"Take any social problem we have, and a good crew of occupational psychologists could improve things out of recognition," says Professor Alexander Wedderburn.
His claim is based on his profession's ability to spot mistakes by casting a fresh, objective eye over any problem.
"An outsider going into a workplace will notice dozens of things that could be done better," he continues. "Insiders go blind or resigned to stupid situations."
Professor Wedderburn, 68, is president of the British Psychological Society. He is also professor emeritus at the School of Management at Heriot-Watt University in Edinburgh, where he taught for 32 years. Much of his research has focused on shiftwork and working hours, subjects on which he is an internationally renowned authority.
"After my degree in psychology, I went into the heavy manufacturing industry for four years, where I developed an intense respect for practical managers and supervisors who made systems work efficiently and happily," he says.
"I went back to university to fill this out with research and study, and became one of the early self-taught occupational psychologists."
He believes those entering his profession need "enor-mous confidence to sell their ideas and a combination of charm and business focus to see things through. It's a highly competitive marketplace, and plenty of other specialists are happy to tackle the same problems."
Beverly Alimo-Metcalfe, 52, is professor of leadership at Leeds University. She is known for developing an "inclusive" leadership model, in contrast to traditional images. She is also chief executive of Leadership Research & Development, with cli-ents such as the Metropolitan Police.

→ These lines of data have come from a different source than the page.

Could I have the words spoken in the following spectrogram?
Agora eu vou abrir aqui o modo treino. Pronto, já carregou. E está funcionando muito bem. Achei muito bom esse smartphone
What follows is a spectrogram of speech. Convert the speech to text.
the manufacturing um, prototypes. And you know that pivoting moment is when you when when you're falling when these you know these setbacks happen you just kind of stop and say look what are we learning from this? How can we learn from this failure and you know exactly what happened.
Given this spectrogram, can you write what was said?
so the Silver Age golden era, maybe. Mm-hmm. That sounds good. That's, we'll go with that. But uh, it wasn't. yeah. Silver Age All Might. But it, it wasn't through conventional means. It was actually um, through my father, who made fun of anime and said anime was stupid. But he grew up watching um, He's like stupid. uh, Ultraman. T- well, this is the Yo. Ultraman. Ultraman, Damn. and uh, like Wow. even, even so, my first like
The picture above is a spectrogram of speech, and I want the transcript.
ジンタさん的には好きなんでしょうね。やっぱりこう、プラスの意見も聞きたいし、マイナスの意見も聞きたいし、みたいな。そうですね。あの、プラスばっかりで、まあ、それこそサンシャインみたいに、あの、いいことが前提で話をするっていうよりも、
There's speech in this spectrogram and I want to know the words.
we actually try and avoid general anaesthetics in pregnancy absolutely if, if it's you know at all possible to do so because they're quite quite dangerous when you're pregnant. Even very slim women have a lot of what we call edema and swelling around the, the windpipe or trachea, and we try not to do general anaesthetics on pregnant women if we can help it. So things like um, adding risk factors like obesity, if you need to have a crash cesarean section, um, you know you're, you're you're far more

"I'm driven by frustration at organisations' lack of understanding of the importance of how, and whom, they select and promote as leaders."

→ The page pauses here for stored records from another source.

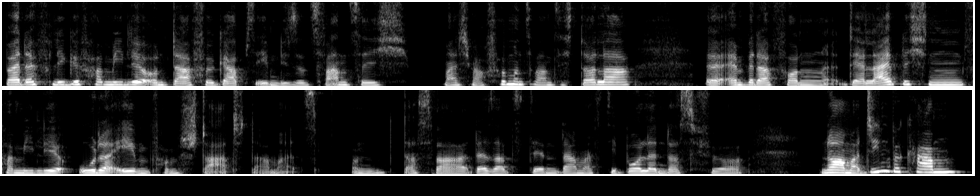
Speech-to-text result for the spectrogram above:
bei der Pflegefamilie und dafür gab es eben diese 20 manchmal 25 Dollar, äh, entweder von der leiblichen Familie oder eben vom Staat damals. Und das war der Satz, den damals die Bollanders für Norma Jean bekamen.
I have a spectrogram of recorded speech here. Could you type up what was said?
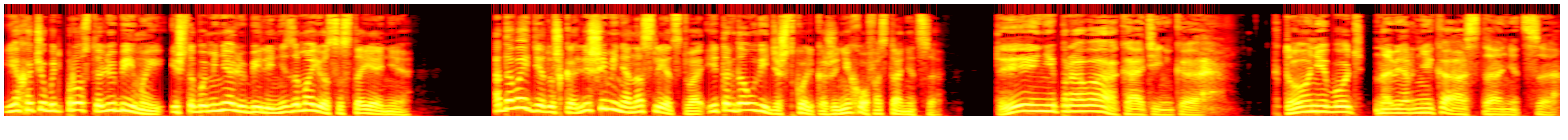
я хочу быть просто любимой, и чтобы меня любили не за мое состояние. — а давай, дедушка, лиши меня наследства, и тогда увидишь, сколько женихов останется. — Ты не права, Катенька. Кто-нибудь наверняка останется.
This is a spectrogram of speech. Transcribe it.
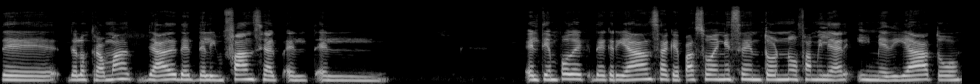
de, los traumas ya de, la infancia, el, el, tiempo de, crianza, qué pasó en ese entorno familiar inmediato,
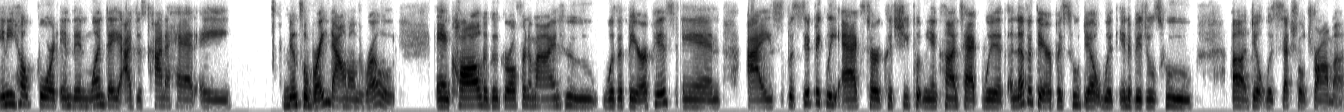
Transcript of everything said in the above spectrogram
any help for it. And then one day i just kind of had a mental breakdown on the road and called a good girlfriend of mine who was a therapist. And I specifically asked her, could she put me in contact with another therapist who dealt with individuals who uh, dealt with sexual trauma?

Dr Mary Dalgleish, 52, is head of occupational psychology at the Department for Work and Pensions. More than 100 psychologists are employed by the department, helping job seekers with disabilities or health problems back into work.
"It's a creative job which can make a real difference to the quality of people's working lives."
Emily Hutchinson, 33, is human performance adviser for the power company BNFL Magnox Generation, responsible for its anti-stress policy and for advising on staff levels in control rooms and on health and safety policies. She is currently researching human error and attention failures at the University of East London.
"Applying psychology to real-world situations is what it's all about."
Binna Kandola, 47, is senior partner and co-founder of Pearn Kandola, a consultancy specialising in management development, assessment and diversity; its clients have included BP, Ford, Nike and Accenture. He has written several books, including Managing the Mosaic: Diversity in Action.
"Applying the science of psychology to organisational problems in order to produce pragmatic solutions remains the challenge. …